As peace officers, we have long raised significant public safety concerns about increased drugged driving and helped pass legislation to recognize drugged driving as a crime in Montana. Unfortunately, these initiatives fail to address drugged driving in any way. In Oregon, nearly 25 percent of drivers polled admitted to driving under the influence once marijuana was legalized. In Colorado, traffic fatalities linked to pot have more than doubled since legalization.

Crime around pot shops has also flourished in legalized states. Studies have shown that the density of marijuana shops is directly linked to increased rates of property crimes. In Denver, neighborhoods adjacent to pot businesses saw roughly 85 more property crimes each year than neighborhoods without a pot shop nearby. This should concern all parents and local business owners, as there are no limitations in the proposed ballot initiatives on how many pot shops are allowed in each locality or where these pot shops are allowed to open their businesses.

Additionally, states that have legalized haven’t seen a reduction in arrest rates. In fact, in some states it’s been the opposite. While pro-pot lobbyists argue that commercially produced THC products improve social justice, criminal offense rates persist. Proponents of legalization argue that legalizing pot will lower incarceration rates, yet states that have legalized the drug have not seen a corresponding drop in prison populations.

Overall costs for local and state law enforcement are also likely to escalate with legalization. More officers will be needed, more training will be required, and new drug dogs and equipment will need to be purchased and implemented. A study from New York State found that costs to local taxpayers could reach hundreds of millions of dollars per year. In Montana none of the revenue from the 20 percent tax placed on the sale of marijuana in these initiatives goes to law enforcement to address these burdens.

The unquestionable negative societal costs of legalizing marijuana outweigh the potential tax revenue. There will be increased costs on our health care system, prevention outreach, addiction treatment and services, and law enforcement. We have no guarantee the promised revenue will come to fruition to cover the compounding costs of legalized marijuana.

Commercializing pot – particularly the industry’s new, high-potency products – will have a detrimental effect on our collective safety, health, economy and way of life, just to benefit another addiction-for-profit industry. Vote No on I-190 and CI-118 because legalizing recreational pot is not the right direction for Montana.

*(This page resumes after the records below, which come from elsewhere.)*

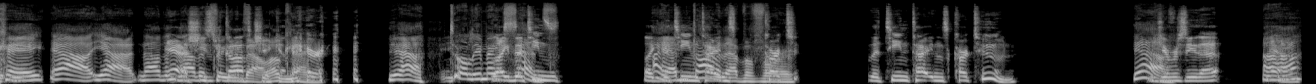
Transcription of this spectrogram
okay. Yeah, yeah. Now that Yeah, now she's the a goth chick okay. in there, Yeah, totally makes like sense. the teen, like I the Teen Titans that before. cartoon, the Teen Titans cartoon. yeah. Did you ever see that? uh-huh.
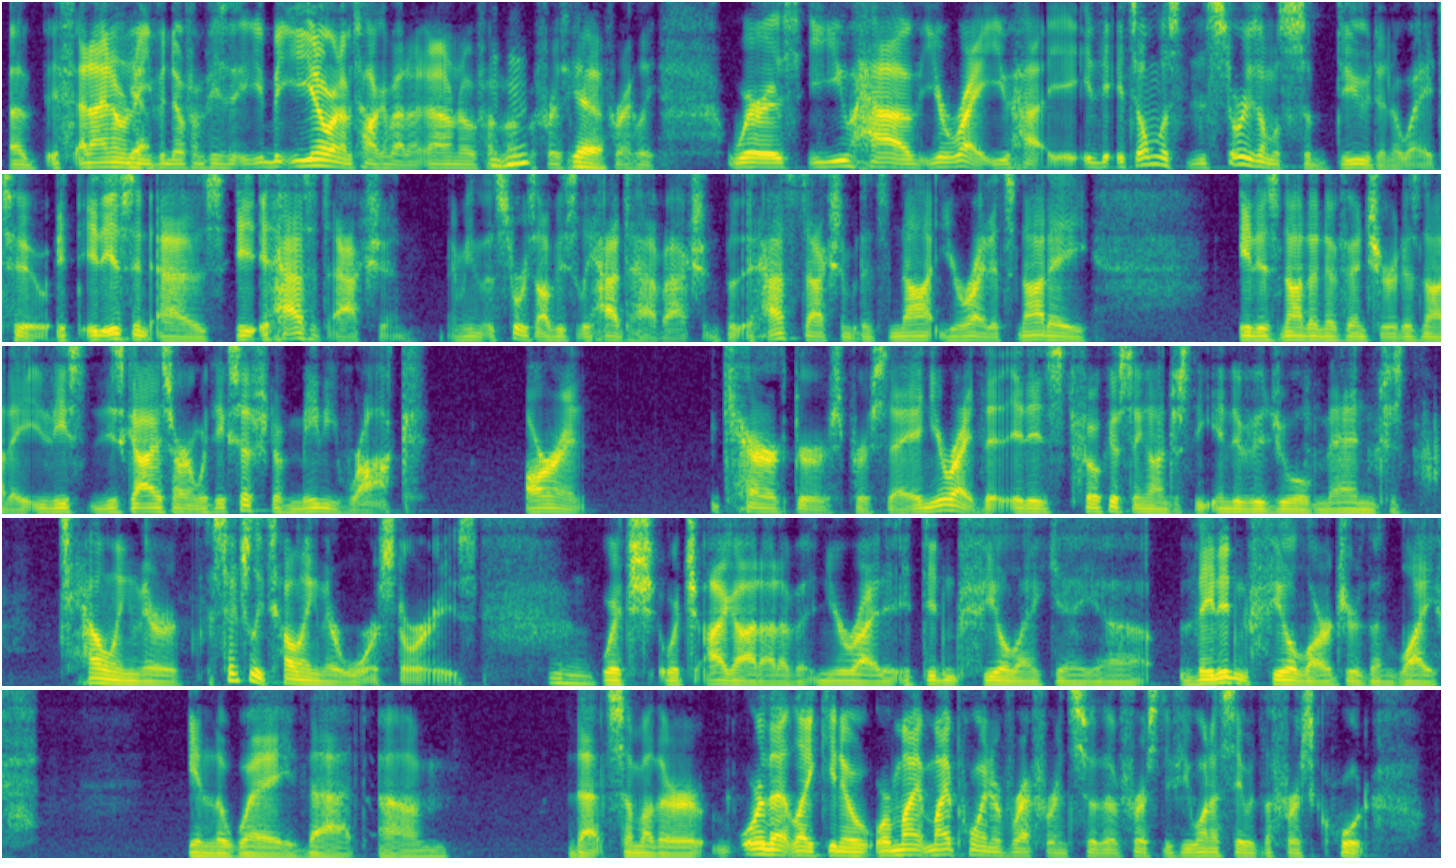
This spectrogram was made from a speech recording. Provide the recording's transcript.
uh, if and I don't Yeah. even know if I'm using, but you know what I'm talking about. I don't know if I'm Mhm. phrasing Yeah. it correctly. Whereas you have, you're right. You have, it, it's almost the story's almost subdued in a way too. It it isn't as it, it has its action. I mean, the story's obviously had to have action, but it has its action. But it's not. You're right. It's not a. It is not an adventure. It is not a. These these guys aren't, with the exception of maybe Rock, aren't characters per se. And you're right that it is focusing on just the individual men, just telling their essentially telling their war stories which which I got out of it. And you're right, it, it didn't feel like a uh, they didn't feel larger than life in the way that um, that some other or that like you know or my my point of reference or the first if you want to say with the first quote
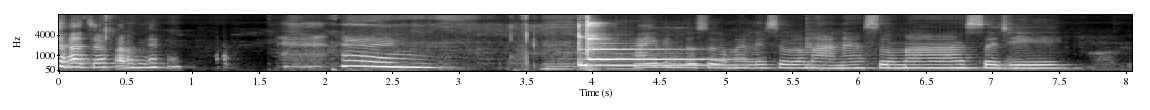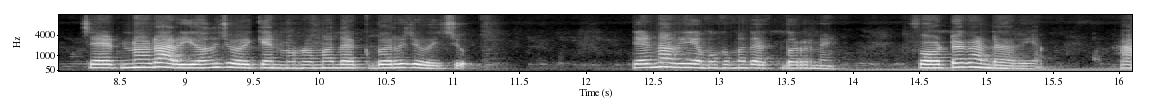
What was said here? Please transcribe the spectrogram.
ചാച്ച പറഞ്ഞു. ഹായ് ബിന്ദു സുഖമല്ലേ? സുഖമാണ്. സുമാ സജി. ചേട്ടനോട് അറിയോന്ന് ചോദിക്കാൻ മുഹമ്മദ് അക്ബർ ചോദിച്ചു. ചേട്ടൻ അറിയാം മുഹമ്മദ് അക്ബറിനെ? ഫോട്ടോ കണ്ടാ അറിയാം. ആ,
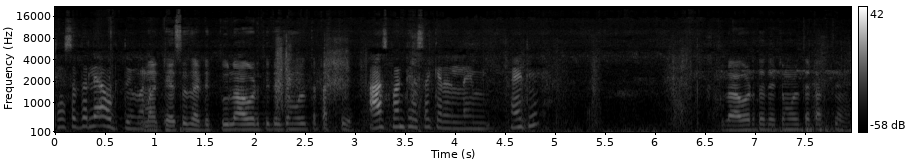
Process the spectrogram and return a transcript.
ठेसा तर लय आवडतोय मला. ठेसासाठी तुला आवडते त्याच्यामुळे तर टाकते. आज पण ठेसा केलेला नाही मी. माहिती तुला आवडतं त्याच्यामुळे तर टाकते मी.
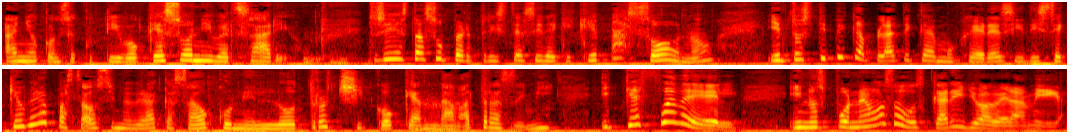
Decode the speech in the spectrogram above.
año- consecutivo, que es su aniversario. Entonces ella está súper triste así de que, ¿qué pasó, no? Y entonces típica plática de mujeres y dice, ¿qué hubiera pasado si me hubiera casado con el otro chico que andaba atrás de mí? ¿Y qué fue de él? Y nos ponemos a buscar y yo, a ver, amiga,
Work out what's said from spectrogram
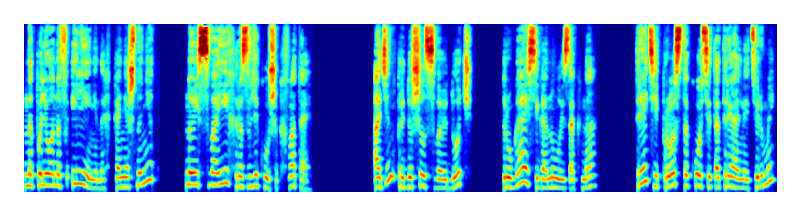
Наполеонов и Лениных, конечно, нет, но и своих развлекушек хватает. Один придушил свою дочь, другая сиганула из окна, третий просто косит от реальной тюрьмы,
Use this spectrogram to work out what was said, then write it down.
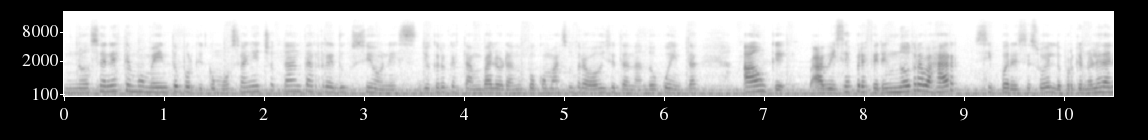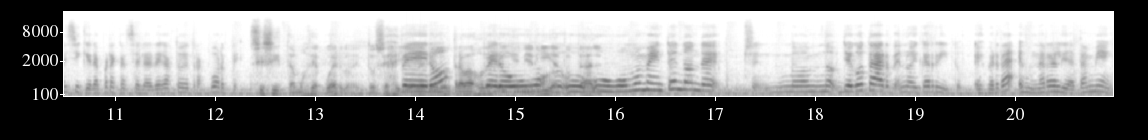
no sé en este momento, porque como se han hecho tantas reducciones, yo creo que están valorando un poco más su trabajo y se están dando cuenta, aunque a veces prefieren no trabajar sí, por ese sueldo, porque no les da ni siquiera para cancelar el gasto de transporte. Sí, sí, estamos de acuerdo. Entonces ahí pero, un trabajo de pero ingeniería hubo, total. hu- hubo un momento en donde no, no- llegó tarde, no hay carrito. Es verdad, es una realidad también.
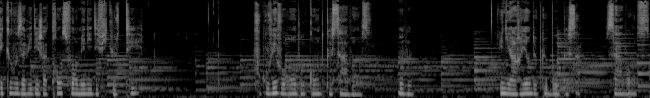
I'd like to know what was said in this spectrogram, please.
et que vous avez déjà transformé les difficultés vous pouvez vous rendre compte que ça avance. Mhm. Il n'y a rien de plus beau que ça. Ça avance.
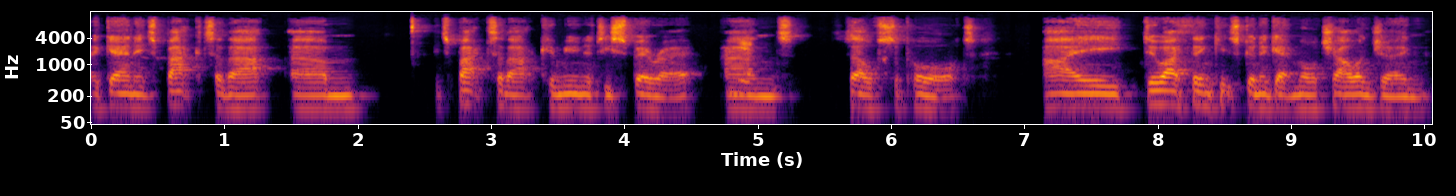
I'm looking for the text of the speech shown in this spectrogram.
Again, it's back to that. Um, it's back to that community spirit and yeah. self support I do. I think it's going to get more challenging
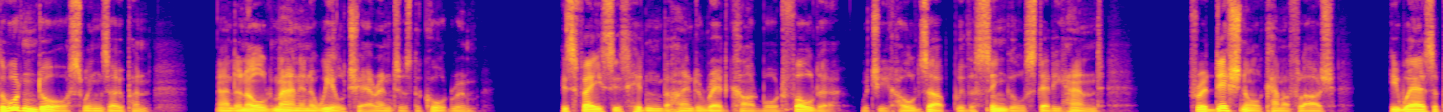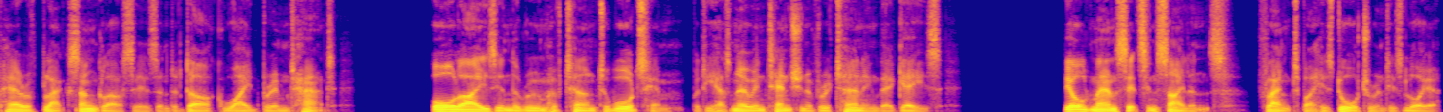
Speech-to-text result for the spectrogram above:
The wooden door swings open, and an old man in a wheelchair enters the courtroom. His face is hidden behind a red cardboard folder, which he holds up with a single steady hand. For additional camouflage, he wears a pair of black sunglasses and a dark, wide brimmed hat. All eyes in the room have turned towards him, but he has no intention of returning their gaze. The old man sits in silence, flanked by his daughter and his lawyer,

-The Montana Narcotics Officers Association; President of the Montana Troopers Association Dustin LeRette; Bryan Lockerby; Anaconda-Deer Lodge County Attorney; Wyatt Glade, Custer County Attorney; Darcy Wassmann, Fallon County Attorney; Marty Lambert, Gallatin County Attorney; Steve Haddon, Jefferson County Attorney; Bill Fulbright, Ravalli County Attorney; Pat Dringman, Sweet Grass County Attorney; Hanna Schantz, Treasure County Attorney; Dylan Jensen, Valley County Attorney; Paul Craft, Beaverhead County Sheriff; Wynn Meehan, Broadwater County Sheriff; Josh McQuillan, Carbon County Sheriff; Tony Harbaugh, Custer County Sheriff; Duane Anderson, Daniels County Sheriff; Trent Harbaugh, Fallon County Sheriff; Rick Vaughn, Fergus County Sheriff; Brian Heino, Flathead County Sheriff; Brian Gootkin, Gallatin County Sheriff; Robert Pallas, Golden Valley Sheriff; Scott Dunkerson, Granite County Sheriff; Leo Dutton, Lewis and Clark County Sheriff; Darren Short, Lincoln County Sheriff; Dave Harris, McCone County Sheriff; Jerry Lytle, Phillips County Sheriff; Allen Drane, Powder River County Sheriff; Gavin Roselles, Powell County Sheriff; Keifer Lewis, Prairie County Sheriff; Steve Holton, Ravalli County Sheriff; John Dynneson, Richland County Sheriff; Allen Fulton, Rosebud County Sheriff; Tom Rummel, Sanders County Sheriff; Heidi Visocan, Sheridan County Sheriff; Charles “Chip” Kem, Stillwater County Sheriff; Alan Ronneberg, Sweet Grass County Sheriff; Wayne Robison, Treasure County Sheriff; Tom Boyer, Valley County Sheriff; Everett Misner, Wheatland County Sheriff; Mike Linder, Yellowstone County Sheriff.